What’s the longest walk you’ve ever gone on? Chances are it was just peanuts compared to the journey of Matthew Green, a genial bro who’s spent several years to a decade on a mission to walk all of New York City’s estimated 8,000 walkable miles. Jeremy Workman’s documentary The World Before Your Feet follows up Green through much of this, creating both a portrait of New York’s many secrets and of white male privilege. Workman is less concerned with the chronology of Green’s walk than what he learns about the city — the timeline frequently gets all Jeremy Bearimy when Green points out recurring motifs in architecture or signage, and Workman cuts between seasons mid-sentence.

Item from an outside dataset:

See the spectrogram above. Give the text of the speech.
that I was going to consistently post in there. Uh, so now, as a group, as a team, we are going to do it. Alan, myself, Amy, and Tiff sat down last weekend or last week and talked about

The extent of Green’s privilege becomes clear when he meets Garnette Cadogan, a writer from Jamaica who’s also a compulsive city-walker but who has to take great pains to appear as safe and non-threatening as possible when Walking While Black — no hoodies or dark clothing, and no sudden movements. Meanwhile, the savant-like Green can just walk into any situation wearing his standard uniform of a shorts, button-down shirt, and a baseball cap, and he’s perpetually couch-surfing with strangers. It doesn’t make The World Before Your Feet less enjoyable, but it’s a reminder that world isn’t equally before everyone’s feet.
Not rated. Opens Friday at the Roxie Theater.